libbyann721 said...

Thanks for posting this. I was having two reactions: "ick! ack!" at his quasi-designer critique and "uhm, YEAH" at your responses. I'm glad you took the time to write out your thoughts on each item. I ususally just get my feelings hurt, pout, and go back to the drawing board. ;) And for the record, I liked all of your designs. They passed my criteria.

Ray Frenden said...

I think most of us can relate to this specific sort of situation. You're correct, given unlimited time and the right incentive (meaning decent compensation), it is entirely appropriate to take on the role of educator. Sometimes, however, as in the above example, it's pretty clear that terminating the business relationship is the most humane thing to do.

unlikelymoose said...

the orange one has the most life and personality.

mrs. b. said...

call me crazy...my 2 and a half year old knows what Disney represents, or the golden arches, or LEGO, and it has nothing to do with logo readability... he can't read...so it must be that he understands what the products associated with the logos are, and they're meaningful to him, right? can it really be that simple? ; )

madalip said...

Dear Sir,

I admire your work, your drawings, illustrations you are a natural talent. But forgive me..at least 3 of these cambur logos are mediocre at most. They lack a good quality modern font, they have forced web2.0 superficial effects on them and they have forced ligatures that simply makes them..unpleasent. I think it's unethical of you to put here on your blog details of conversations you had with the client simply because you are frustrated that he did not like your logos. I'm in the graphic design business for 5 years now and i can recognize a good logo or a bad logo. Great logos you can see for instance on great companies like Future Brand Australia , Grapefruit Design Romania, Metadesign Germany and so on. I also had them as a client and even if they were not an easy client i did manage to make them happy with my solution. It's just a matter of perspective. And i do think it's good for your reputation to keep your "failures" inhouse.

Best Regards,
Paul

Vonster said...

Paul,

You said "It's good for your reputation to keep your failures inhouse."

I suppose by that you mean I shouldn't talk about when I fail in my creative pursuits? It's failures that help you grow and become a better designer. If you never fail then it's a good bet you're not exceeding your comfort zone.

Part of being a good designer is recognizing when it's not worth trying to please a client who has unrealistic expectations. If being a designer is just about making the client happy regardless how inane their feedback is then what's the purpose of design? And talking about common issues we all face in pursuit of design be it good or bad experiences is what this post and blog is all about.

I know you think you have a wealth of experience with '5' whole years under your belt but when you have to qualify your opinion by telling people "I can recognize a good logo or a bad logo." you kind of loose any chance of being taken seriously.

Thanks for sharing your opinion in any regard.

Von

igregurec said...

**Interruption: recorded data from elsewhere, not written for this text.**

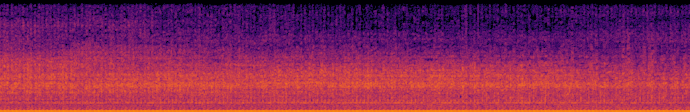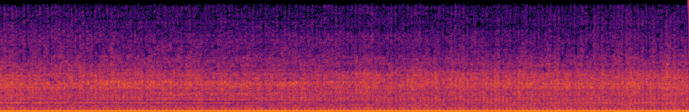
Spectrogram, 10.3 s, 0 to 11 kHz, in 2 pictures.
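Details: Triumph Trident 660 triple, cold start, unfiltered exhaust sound: deep steady idle growl with a faint light rattle underneath; owner asks whether it is normal, cause unclear.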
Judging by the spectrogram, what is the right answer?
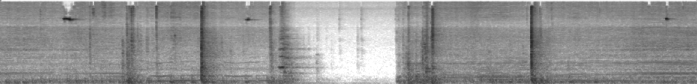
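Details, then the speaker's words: Lincoln Continental driver's front door, after the window motor was removed and its torque bushings fixed: the window motor hums smoothly through its travel. A few soft vent-window gear clunks remain at the ends of the stroke, much improved. "makes a little bit of that clunking sound but just boy it works great a lot better"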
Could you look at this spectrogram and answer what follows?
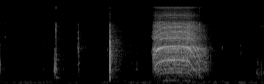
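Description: A Craftsman CMHT6650C cordless screwdriver gives a few light clicks, then its motor whirs up close for about half a second with a high whine before stopping.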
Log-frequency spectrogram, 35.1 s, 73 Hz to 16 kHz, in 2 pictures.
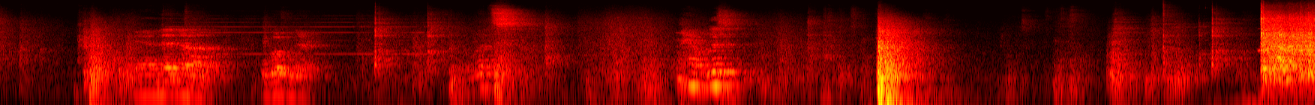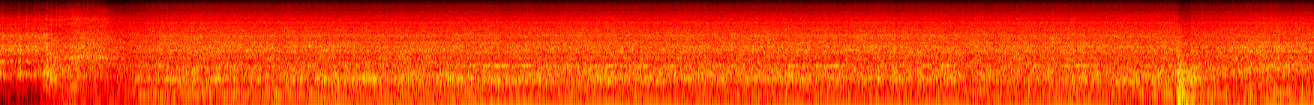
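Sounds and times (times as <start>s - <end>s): car engine starting and idling: 16.8s - 35.0s.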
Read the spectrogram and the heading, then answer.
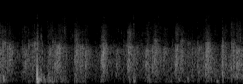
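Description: Steady audience applause welcoming two guests, a dense patter of many hands clapping at once, with a few sharper claps standing out near the start. No one speaks over it.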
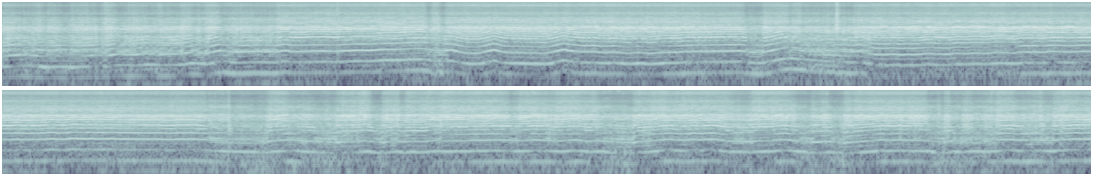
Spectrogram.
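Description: Rally buggy's engine heard from inside the open roll-cage cockpit, running hard at speed, its revs rising and falling again and again as the driver accelerates and lifts.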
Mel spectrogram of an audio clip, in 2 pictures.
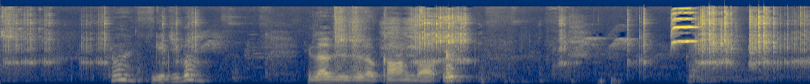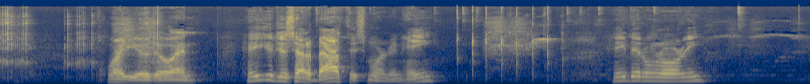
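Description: A parrot makes warbling, voice-like calls close by.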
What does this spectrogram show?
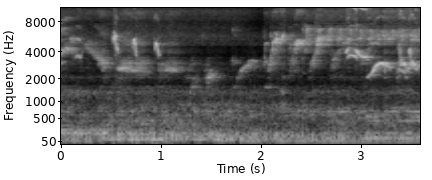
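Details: Horsfield's bush lark, kept as a hobby bird, singing quick high chirps and short whistled slurs, then a rising whistled note and dense twittering, with low hum beneath.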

hello!
i really like your work and style but it seams to me that these logotypes are little bit different...
i like 2nd and 4th one though 2nd one reminds me of "canon" logo. the wavy downer line makes them fluid and dynamic so it probably not so reachable for square minds.
anyway as i can see their project failed so it explains it all.
cheers!